“Spraying kills dragonflies, too,” Wollney says. “And since dragonflies eat mosquitoes, we could end up with more mosquitoes. Could we use tree swallows to control insects instead? What about mosquito fish?” (a nonnative fish introduced to park ponds many years ago). For their part, Veit and Hauber fret about proposals to erect 30,000 solar panels and several wind turbines in the park: How will they affect the bats and the birds of the future? It’s hard to say without knowing how those animals use this space today. “That’s why you want scientists here,” Wollney says. “To get baseline data to answer these questions.”

Researchers do know that Freshkills’ biodiversity is on the rise. In addition to the pheasants Hirsh noted in 2006, there are herds of deer (which locals hunt on the down low), red foxes, rabbits, coyotes, snakes, turtles, and more than 200 species of birds. Why so many animals at what was, until recently, a reeking sacrifice zone? There’s more open space now, of course, with fewer men and machines clanking around, and better water and air quality.

Birders are excited about Freshkills because so much marsh and grassland on Long Island, in New Jersey, and in New England has been lost to development or to the consequences of climate change. Open space is a rare commodity in dense cities; that’s why Central Park is so important to resident and migratory birds. Considering its size, and with a richer mix of habitats, Freshkills may be even more significant, ornithologically speaking.

Meanwhile, the city’s mountains of garbage continue to grow. New Yorkers are still generating enough waste daily to fill the Empire State Building, then exporting it by truck and train to landfills in Ohio, New Jersey, Pennsylvania, Virginia, and South Carolina.
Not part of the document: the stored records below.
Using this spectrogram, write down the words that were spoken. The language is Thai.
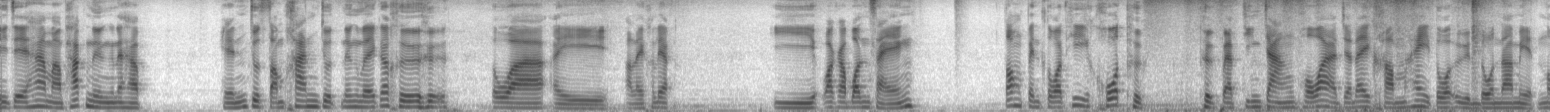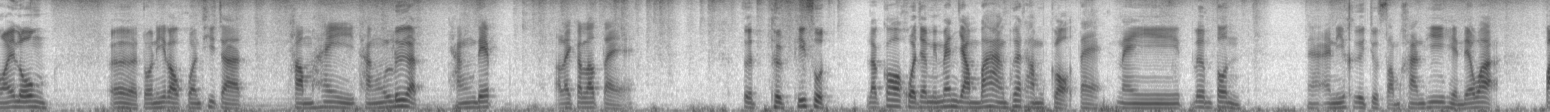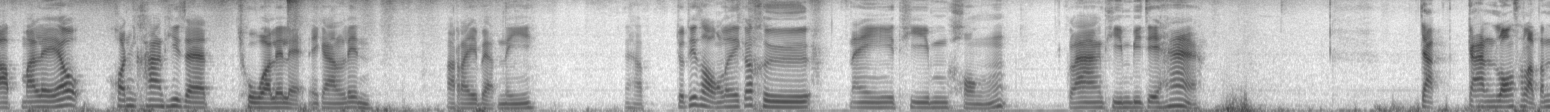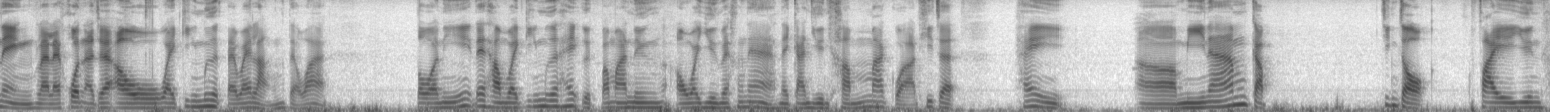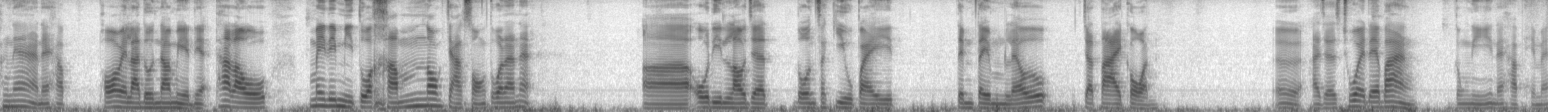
DJ5 มาพักหนึ่งนะครับ เห็นจุดสำคัญจุดหนึ่งเลยก็คือตัวไออะไรเขาเรียกอีวากาบอลแสง ต้องเป็นตัวที่โคตรถึกถึกแบบจริงจัง เพราะว่าจะได้คำให้ตัวอื่นโดนดาเมจน้อยลง เออ ตัวนี้เราควรที่จะทำให้ทั้งเลือดทั้งเดฟอะไรก็แล้วแต่อึดถึกที่สุด แล้วก็ควรจะมีแม่นยำบ้างเพื่อทำเกราะแตกในเริ่มต้น นะอันนี้คือจุดสำคัญที่เห็นได้ว่าปรับมาแล้วค่อนข้างที่จะชัวร์เลยแหละในการเล่นอะไรแบบนี้นะครับ จุดที่ 2 เลยก็คือในทีมของกลางทีม BJ5 จากการลองสลับตำแหน่งหลาย ๆ คนอาจจะเอาไวกิ้งมืดไปไว้หลัง แต่ว่าตัวนี้ได้ทำไวกิ้งมืดให้อึดประมาณนึง เอาไว้ยืนไว้ข้างหน้าในการยืนค้ำมากกว่าที่จะให้ มีน้ำกับจิ้งจอกไฟยืนข้างหน้านะครับ เพราะว่าเวลาโดนดาเมจเนี่ย ถ้าเราไม่ได้มีตัวค้ำนอกจาก 2 ตัวนั้นน่ะอ่าโอดินเราจะโดนสกิลไปเต็มๆ แล้วจะตายก่อน เอออาจจะช่วยได้บ้างตรงนี้นะครับเห็นไหม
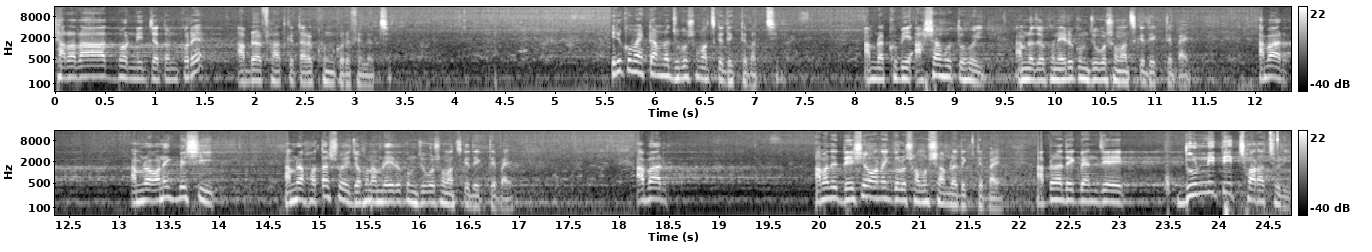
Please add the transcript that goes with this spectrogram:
সারা রাত ভর নির্যাতন করে আবরার ফাহাদকে তারা খুন করে ফেলেছে। এরকম একটা আমরা যুব সমাজকে দেখতে পাচ্ছি। আমরা খুবই আশাহত হই আমরা যখন এরকম যুব সমাজকে দেখতে পাই। আবার আমরা অনেক বেশি আমরা হতাশ হই যখন আমরা এরকম যুব সমাজকে দেখতে পাই। আবার আমাদের দেশেও অনেকগুলো সমস্যা আমরা দেখতে পাই। আপনারা দেখবেন যে দুর্নীতির ছড়াছড়ি।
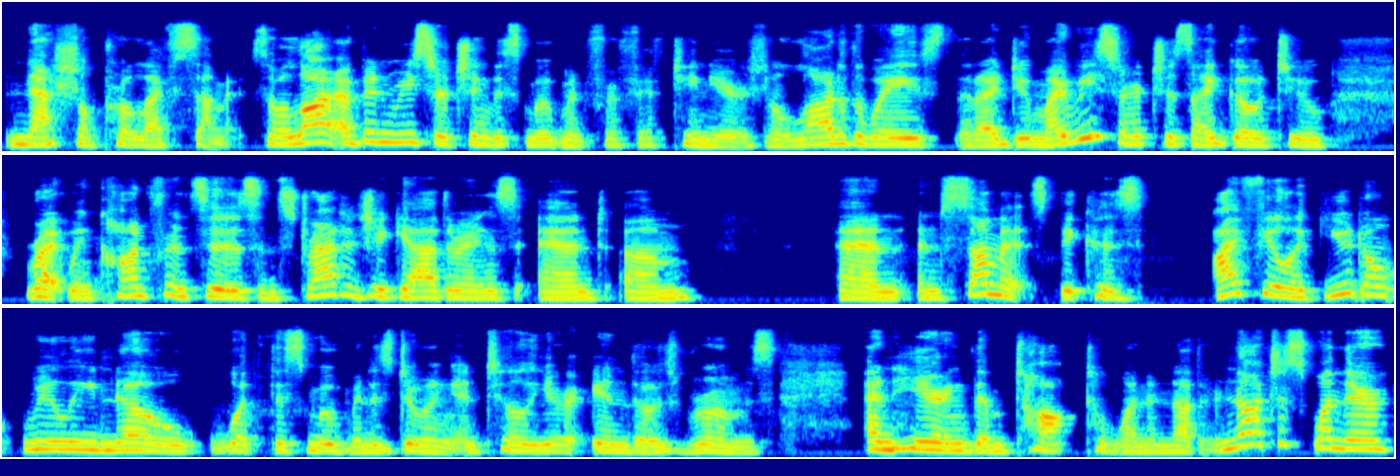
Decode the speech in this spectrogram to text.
National Pro Life Summit. So a lot, I've been researching this movement for 15 years, and a lot of the ways that I do my research is I go to right-wing conferences and strategy gatherings and um, and and summits because I feel like you don't really know what this movement is doing until you're in those rooms and hearing them talk to one another. Not just when they're,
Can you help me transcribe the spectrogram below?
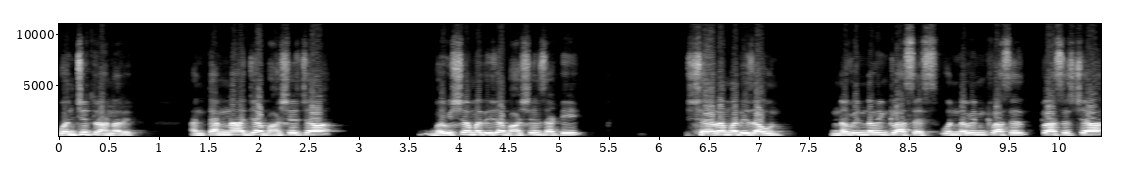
वंचित राहणार आहेत आणि त्यांना ज्या भाषेच्या भविष्यामध्ये ज्या भाषेसाठी शहरामध्ये जाऊन नवीन नवीन क्लासेस व नवीन क्लासेस क्लासेसच्या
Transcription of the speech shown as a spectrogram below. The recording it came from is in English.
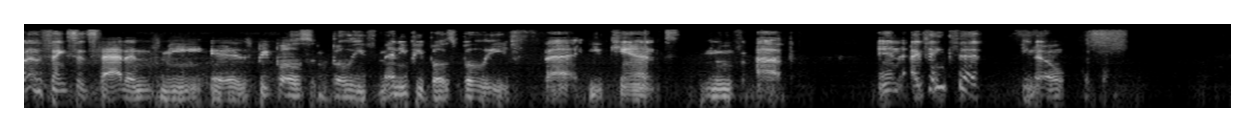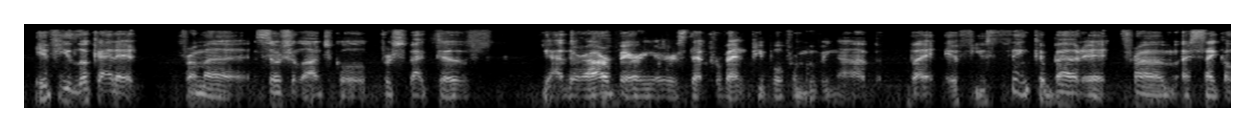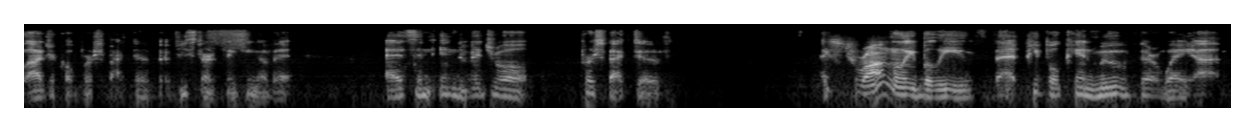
one of the things that saddens me is people's belief, many people's belief that you can't move up. And I think that, you know, if you look at it from a sociological perspective, yeah, there are barriers that prevent people from moving up. But if you think about it from a psychological perspective, if you start thinking of it as an individual perspective, I strongly believe that people can move their way up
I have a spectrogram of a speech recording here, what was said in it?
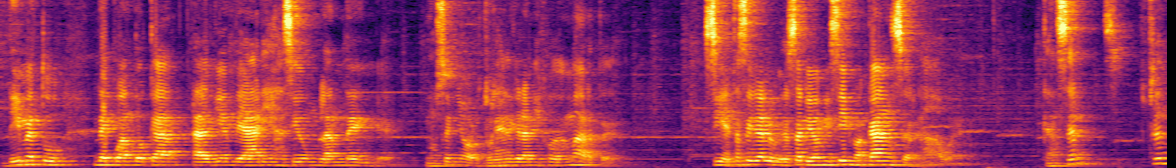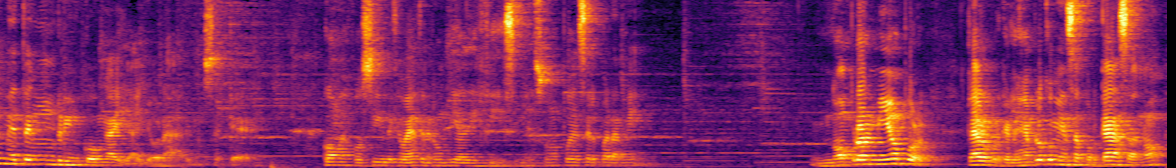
Dime tú de cuándo acá alguien de Aries ha sido un blandengue. No, señor, tú eres el gran hijo de Marte. Si esta sería le hubiera salido mi signo a cáncer, ah, bueno. Cáncer se mete en un rincón ahí a llorar y no sé qué. ¿Cómo es posible que vaya a tener un día difícil? Eso no puede ser para mí. No por el mío, por, claro, porque el ejemplo comienza por casa, ¿no?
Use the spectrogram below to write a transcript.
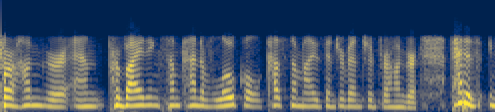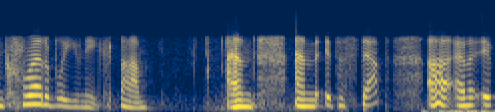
for hunger and providing some kind of local customized intervention for hunger. That is incredibly unique. Um, and and it's a step, uh, and it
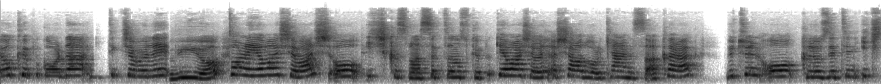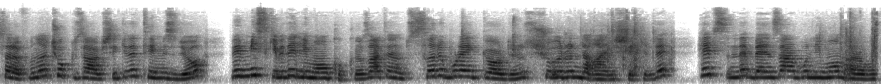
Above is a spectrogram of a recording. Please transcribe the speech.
Ve o köpük orada gittikçe böyle büyüyor. Sonra yavaş yavaş o iç kısmına sıktığınız köpük yavaş yavaş aşağı doğru kendisi akarak bütün o klozetin iç tarafını çok güzel bir şekilde temizliyor. Ve mis gibi de limon kokuyor. Zaten sarı bu renk gördüğünüz şu ürün de aynı şekilde. Hepsinde benzer bu limon aroması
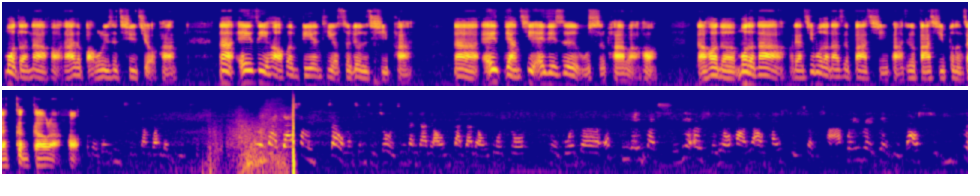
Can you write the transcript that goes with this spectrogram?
莫德纳哈，它的保护率是七十九趴，那 A Z 哈混 B N T 的是六十七趴，那 A 两剂 A Z 是五十趴嘛哈，然后呢莫德纳两剂莫德纳是八七趴，就是八七不能再更高了哈。跟疫情相关的，因为大家上在我们前几周已经跟大家聊，大家聊过说，美国的 F D A 在十月二十六号要开始审查辉瑞对五到十一岁。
As ever, trash flows toward low-density, low-income communities, most of which are unlikely to hold international design competitions once their dumps max out.

But the Freshkills scientists have plenty to focus on before pondering such matters. For Richard Hallett, a research ecologist with the U.S. Forest Service, which is breeding and then planting the park’s poplars and willows, Freshkills is “a perfect place to test new ways of creating green space in urban areas, which is a focus of many cities. There are so many urban areas like this”—brownfields and other post-industrial sites—“so there’s a great need to know how they can grow forests. The methodology we’re using is portable to other cities and situations.”

Staten Island is starting to reimagine itself as a vibrant, forward-thinking place, an ecological and cultural destination. Neighborhood home prices are increasing, and two new hotels have popped up on the landfill’s perimeter. It’s fair to assume that at least a few guests have little idea of what lies beneath the windswept meadows just outside their windows.

Today the park represents different things to different people. But before long, the history—and even the mythology—of these much-maligned acres may hardly matter. For wildlife and for people, Freshkills will be an oasis in a hot and clamoring city. While we’ll likely never see the profusion of birds, fish, game, and plants that delighted Fresh Kills’ earliest human visitors, we may see, if we’re wise enough to leave most of this place alone, something of equal value: a testament to nature’s vast power to heal.

New York writer Elizabeth Royte is the author of the books Garbage Land: On the Secret Trail of Trash; Bottlemania: Big Business, Local Springs, and the Battle Over America’s Drinking Water; and The Tapir’s Morning Bath: Solving the Mysteries of the Tropical Rain Forest.

Correction: An earlier version of this story mistated that Mayor Bloomberg announced the design competition; in fact, the City of New York made the announcement.